Historically, the paging business has catered to blue-collar businesses, such as plumbers and painters, as well as the medical profession. The hope, however, is that individuals, spurred by the information revolution, would eventually flock to the wireless communication devices.
To an extent, they have. Analysts estimate the industry has about 30 million subscribers. But so far the only firm making money on the whole business has been Motorola Inc., the primary maker of pagers. The service operators, most of which lease the paging devices to customers, haven't made money.

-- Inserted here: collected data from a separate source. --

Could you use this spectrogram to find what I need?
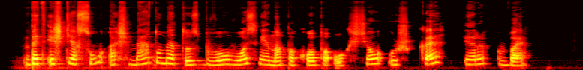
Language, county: Lithuanian, Panevėžys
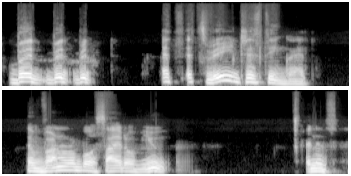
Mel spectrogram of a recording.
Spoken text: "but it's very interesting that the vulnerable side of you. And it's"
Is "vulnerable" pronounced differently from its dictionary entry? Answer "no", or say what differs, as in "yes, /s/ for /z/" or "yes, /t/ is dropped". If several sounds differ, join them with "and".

PageNet, for instance, has yet to report profit from its massive paging business. With an estimated 4.4 million customers at the end of 1994, PageNet, of Plano, Texas, posted a net loss of nearly $18 million, or 35 cents a share, on revenue of $411.6 million. Cash flow, a key measure for paging-service operators, rose 40 percent to $140 million in 1994 from $100.2 million in 1993.
``They haven't had the earnings, but that doesn't matter as much as cash flow,'' said John Bauer, a Lehman Brothers analyst, who recommends PageNet.
Mr. Bauer said the paging business is about to explode, driven by three key factors: the declining price of paging services, the broadening distribution of paging services and a demographic shift that will provide a growing market of younger customers more enthralled by immediate communication.
``For instance, my parents aren't heavy telecommunications users, they don't even have an answering machine,'' Mr. Bauer said. ``My generation wouldn't be caught dead without an answering machine, and the next generation coming into the marketplace has an even higher desire for immediate information, and a pager provides that kind of immediacy.''
But even Mr. Bauer admits that the paging industry, which basically provides beeper service, hasn't changed much since the 1970s. As pagers have continued to provide the same basic service, cellular phones and other wireless communication devices have entered the marketplace.
Mr. Bauer and other enthusiasts, however, say PageNet may finally be positioned to make the first major innovation in paging with a voice-oriented product called VoiceNow scheduled for release in early 1996. The product would permit callers to leave not only a phone number in the pager, but also a voice message.
``We think this product could drive PageNet dramatically into new consumer markets,'' said Frederick Moran, an analyst with Salomon Brothers.
For all the excitement about wireless communication, and the reported 30 million subscribers in the business, PageNet faces some stiff tests. For one, the industry ``churn'' rate of 2.5 percent to 3 percent forces operators to replace almost one-third of its subscriber base every year. In addition, the new voice product, which has required a large capital expenditure, remains unproven. And PageNet's competitors, including units of AT&T and BellSouth and a spinoff of Pacific Telesis have deep pockets to develop new products.
Moreover, some analysts said that as paging costs have declined, so have cellular-phone costs. Some question whether cellular phones will eventually provide stiff competition for the more plain vanilla wireless paging industry.
Mr. Moran, for one, while excited about the long-term prospects for wireless devices, doesn't recommend PageNet officially. ``Trends are strong, but they aren't accelerating immediately,'' he said. ``And VoiceNow isn't due out until next year, so it may be a little early.''